▶ _Task goal_
Leave the pictures aside and copy all the data exactly.

[Recorded data]
────────────────────────────────────────
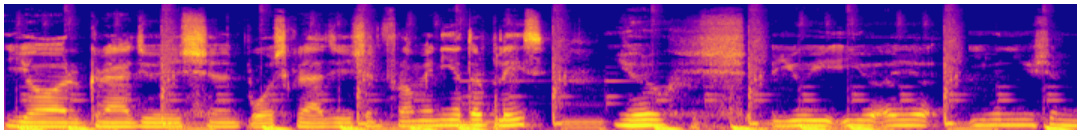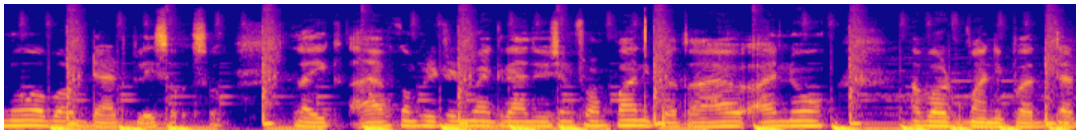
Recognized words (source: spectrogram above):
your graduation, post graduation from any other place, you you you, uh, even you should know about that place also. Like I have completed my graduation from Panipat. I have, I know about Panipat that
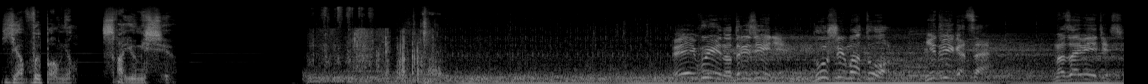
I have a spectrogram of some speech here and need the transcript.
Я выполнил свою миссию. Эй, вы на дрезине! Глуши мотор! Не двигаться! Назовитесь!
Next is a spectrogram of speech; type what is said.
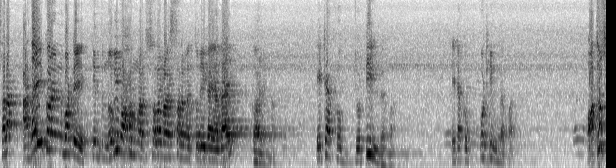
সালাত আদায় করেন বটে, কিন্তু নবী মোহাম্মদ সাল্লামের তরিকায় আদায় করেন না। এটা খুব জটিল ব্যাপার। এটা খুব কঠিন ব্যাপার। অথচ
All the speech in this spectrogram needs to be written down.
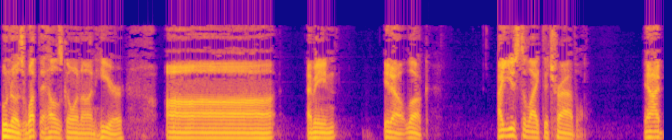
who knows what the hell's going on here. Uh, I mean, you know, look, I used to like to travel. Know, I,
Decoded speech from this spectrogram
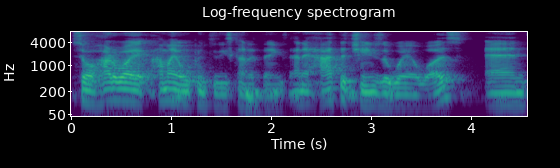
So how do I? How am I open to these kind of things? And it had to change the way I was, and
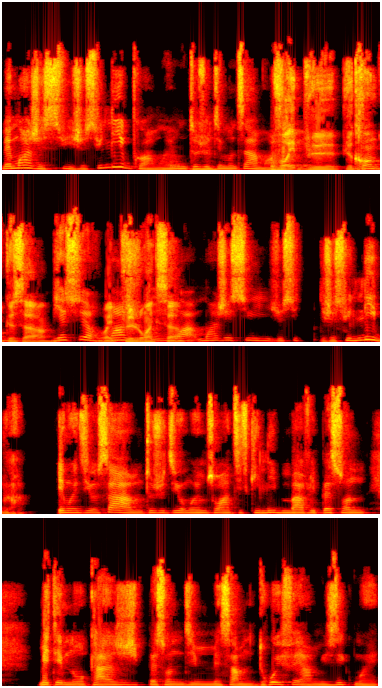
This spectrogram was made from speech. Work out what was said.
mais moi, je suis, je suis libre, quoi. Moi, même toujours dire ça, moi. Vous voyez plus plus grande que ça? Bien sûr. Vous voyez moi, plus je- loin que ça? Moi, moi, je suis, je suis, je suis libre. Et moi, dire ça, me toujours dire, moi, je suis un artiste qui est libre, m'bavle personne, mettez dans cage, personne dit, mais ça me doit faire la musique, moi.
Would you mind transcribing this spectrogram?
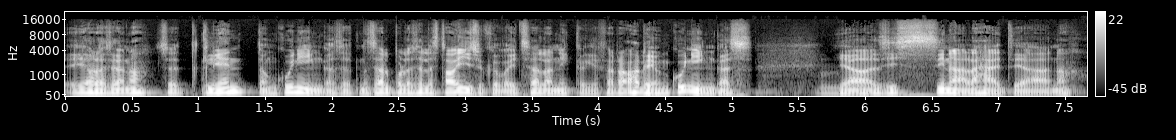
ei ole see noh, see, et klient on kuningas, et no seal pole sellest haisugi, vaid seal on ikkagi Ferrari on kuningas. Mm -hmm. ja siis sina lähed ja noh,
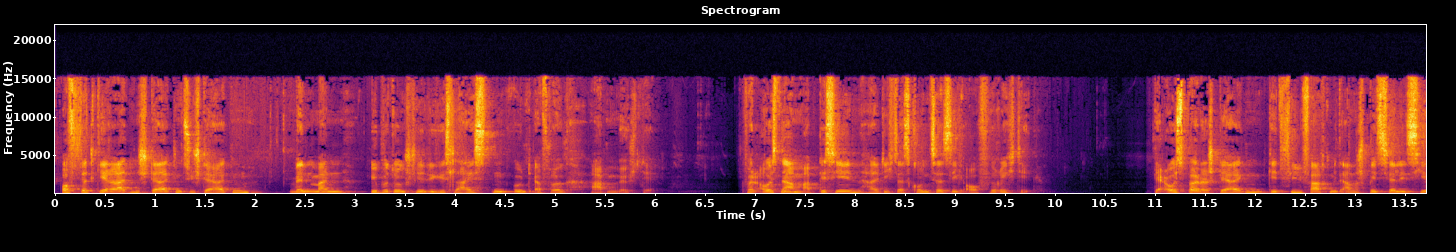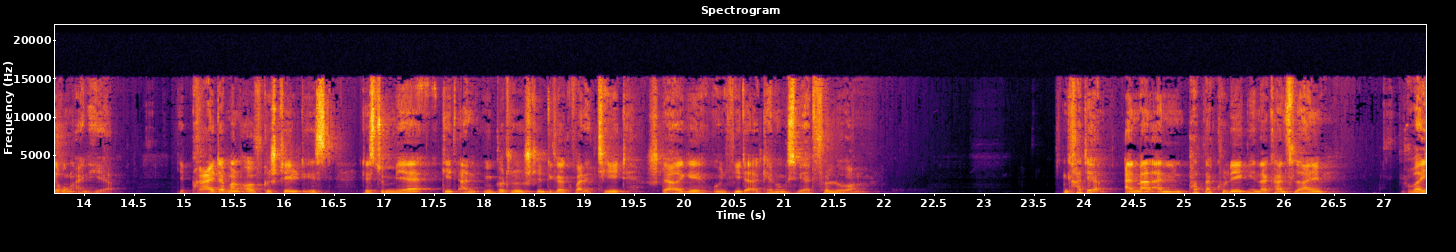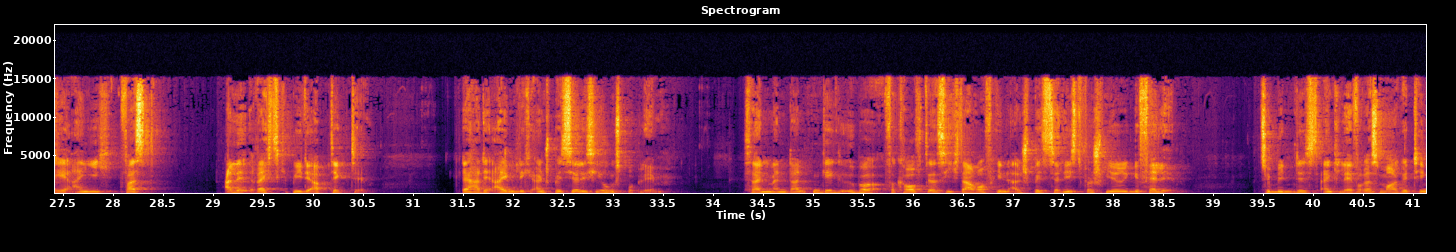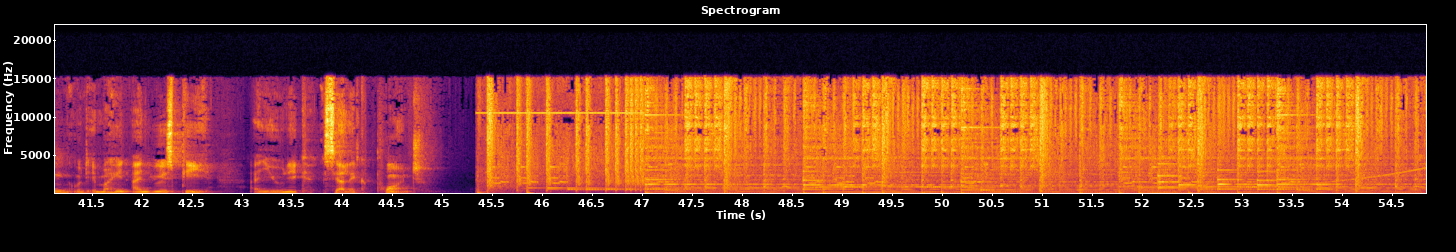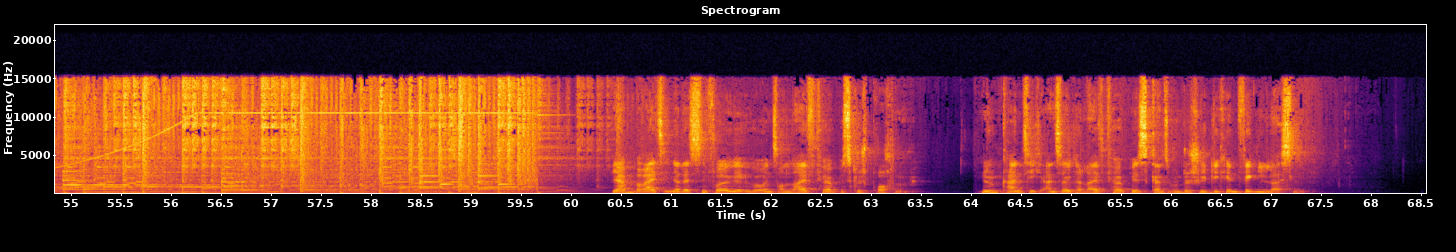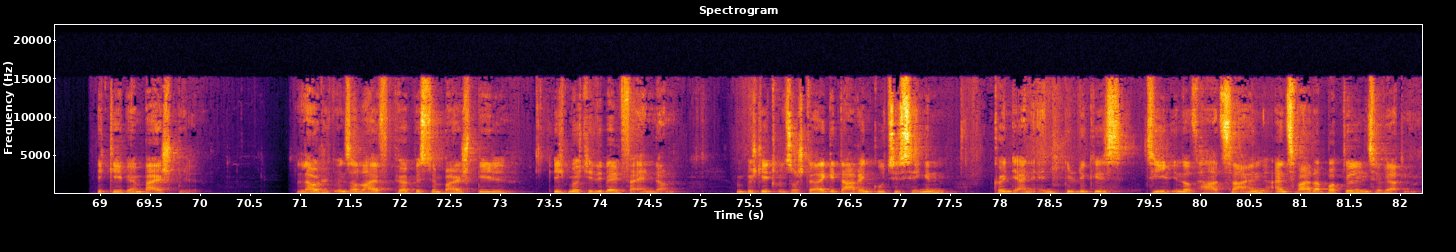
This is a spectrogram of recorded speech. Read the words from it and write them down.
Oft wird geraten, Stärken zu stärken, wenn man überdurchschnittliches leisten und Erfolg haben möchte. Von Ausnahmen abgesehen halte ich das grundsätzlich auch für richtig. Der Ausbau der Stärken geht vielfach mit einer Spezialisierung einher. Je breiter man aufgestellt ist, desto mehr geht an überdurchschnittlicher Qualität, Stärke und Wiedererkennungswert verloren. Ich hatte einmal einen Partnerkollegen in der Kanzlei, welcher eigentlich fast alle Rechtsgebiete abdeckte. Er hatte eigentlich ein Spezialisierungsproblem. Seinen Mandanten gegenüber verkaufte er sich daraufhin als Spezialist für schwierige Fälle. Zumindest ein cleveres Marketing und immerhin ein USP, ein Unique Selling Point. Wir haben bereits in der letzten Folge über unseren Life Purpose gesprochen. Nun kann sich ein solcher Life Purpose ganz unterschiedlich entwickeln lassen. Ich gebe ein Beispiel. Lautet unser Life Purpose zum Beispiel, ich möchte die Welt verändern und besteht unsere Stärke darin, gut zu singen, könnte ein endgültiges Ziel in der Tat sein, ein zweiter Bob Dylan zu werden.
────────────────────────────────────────
▶ _Final answer_
Recognized words (source: spectrogram above):
your graduation, post graduation from any other place, you you you, uh, even you should know about that place also. Like I have completed my graduation from Panipat. I have, I know about Panipat that
I have a spectrogram of some speech here and need the transcript.
Я выполнил свою миссию. Эй, вы на дрезине! Глуши мотор! Не двигаться! Назовитесь!
Next is a spectrogram of speech; type what is said.
সালাত আদায় করেন বটে, কিন্তু নবী মোহাম্মদ সাল্লামের তরিকায় আদায় করেন না। এটা খুব জটিল ব্যাপার। এটা খুব কঠিন ব্যাপার। অথচ
All the speech in this spectrogram needs to be written down.
who knows what the hell's going on here. Uh, I mean, you know, look, I used to like to travel. Know, I,
Decoded speech from this spectrogram
So how do I? How am I open to these kind of things? And it had to change the way I was, and
This spectrogram was made from speech. Work out what was said.
mais moi, je suis, je suis libre, quoi. Moi, même toujours dire ça, moi. Vous voyez plus plus grande que ça? Bien sûr. Vous voyez moi, plus je- loin que ça? Moi, moi, je suis, je suis, je suis libre. Et moi, dire ça, me toujours dire, moi, je suis un artiste qui est libre, m'bavle personne, mettez dans cage, personne dit, mais ça me doit faire la musique, moi.
Would you mind transcribing this spectrogram?
ei ole see noh, see, et klient on kuningas, et no seal pole sellest haisugi, vaid seal on ikkagi Ferrari on kuningas. Mm -hmm. ja siis sina lähed ja noh,
This is a spectrogram of recorded speech. Read the words from it and write them down.
Oft wird geraten, Stärken zu stärken, wenn man überdurchschnittliches leisten und Erfolg haben möchte. Von Ausnahmen abgesehen halte ich das grundsätzlich auch für richtig. Der Ausbau der Stärken geht vielfach mit einer Spezialisierung einher. Je breiter man aufgestellt ist, desto mehr geht an überdurchschnittlicher Qualität, Stärke und Wiedererkennungswert verloren. Ich hatte einmal einen Partnerkollegen in der Kanzlei, welcher eigentlich fast alle Rechtsgebiete abdeckte. Er hatte eigentlich ein Spezialisierungsproblem. Seinen Mandanten gegenüber verkaufte er sich daraufhin als Spezialist für schwierige Fälle. Zumindest ein cleveres Marketing und immerhin ein USP, ein Unique Selling Point. Wir haben bereits in der letzten Folge über unseren Life Purpose gesprochen. Nun kann sich ein solcher Life Purpose ganz unterschiedlich entwickeln lassen. Ich gebe ein Beispiel. Lautet unser Life Purpose zum Beispiel, ich möchte die Welt verändern und besteht unsere Stärke darin, gut zu singen, könnte ein endgültiges Ziel in der Tat sein, ein zweiter Bob Dylan zu werden.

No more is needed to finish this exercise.